Yet what the script does so brilliantly is use the narrative of Riggan and the play as a way to bring in satire on not only modern day Hollywood trends but also of society. “Birdman” creates satire by within the context of this play and let’s social commentary flow in naturally through the situations the characters are involved with. It takes shots at big blockbusters, superhero films, artist vs. critics, social networking and film journalism. Does it at times become a little too self indulgent? Yeah it does, but never does “Birdman” cross the line of preachy or satire for satire sake.

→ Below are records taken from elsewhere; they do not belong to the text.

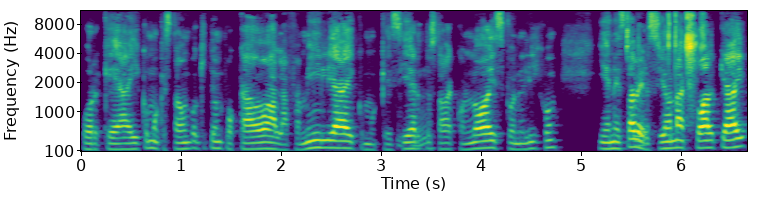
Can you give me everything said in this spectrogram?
porque ahí como que estaba un poquito enfocado a la familia y como que es cierto, uh -huh. estaba con Lois, con el hijo, y en esta versión actual que hay,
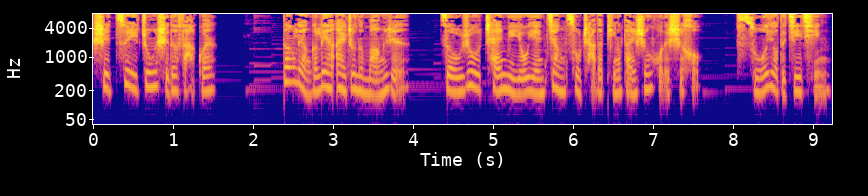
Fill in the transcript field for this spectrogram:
是最忠实的法官。当两个恋爱中的盲人走入柴米油盐酱醋茶的平凡生活的时候，所有的激情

Anyone who reviews movies when trying to communicate how good an actor was, they say “he or she was Oscar worthy” without even considering if there is a chance of a nomination (and I do quite a bit as well). However, “Birdman” has several actors that have a great chance to nominated.
The first one is the actor everyone is buzzing about and that is Michael Keaton as Riggan/Birdman. Keaton has always been a good actor but never once in his career has he been able to showcase his talents as much as he has been able to here. He has intense moments that rivet you while you’re watching but can also easily make you laugh at the same time. Keaton portrays a man on the edge of sanity with finesse and grace while giving some real emotional weight; he gets to play all range of emotions. Michael Keaton is phenomenal in this career defining role.
The rest of the cast may be a bit overshadowed by Keaton’s powerhouse performance but are still worth recognizing. Edward Norton should be up for a best supporting actor award as Mike, the tough hard to work actor, that is wickedly talented but causes a lot of problems on set. Emma Stone isn’t getting talked about enough but easily should be up for best supporting actress. She sheds her Gwen Stacy role for something more hard edged multi layered as Riggan’s drug addict estranged daughter. Zach Galifianakis of “Hangover” fame gives a confident performance and breaks free of his normal shtick. Zach could shift his career more towards dramatic acting and “Birdman” is a good showcase of his talents as a dramatic actor.
Everyone is talking about “Birdman’s” main star, Michael Keaton, but some are forgetting the other main star, director Alejandro González Iñárritu (perhaps it’s because he name is difficult to pronounce). This is a masterful and memorable work from behind the camera for Alejandro. At a certain point in the film you realized you haven’t seen a cut yet, “Birdman” was filmed to look like one long shot. Although “Birdman” wasn’t actually filmed with one continuous take and you can sort of guess where the cuts MIGHT have been but Alejandro convinces us that this is one long take. Perhaps you can say that it’s gimmicky because why would you want one long take? However, here it works and adds to the atmosphere of the picture ( It’s not something every film should attempt). Like “Boyhood”, “Birdman” rises above a gimmicky premise to create something that feels original.
“Birdman” may be 5 minutes too long, and isn’t a movie for everyone, but when it comes down to it, “Birdman” succeeds in what it sets out to do. I encourage everyone to go give a shot at what is sure to be an Oscar contender, and an experience you won’t soon forget.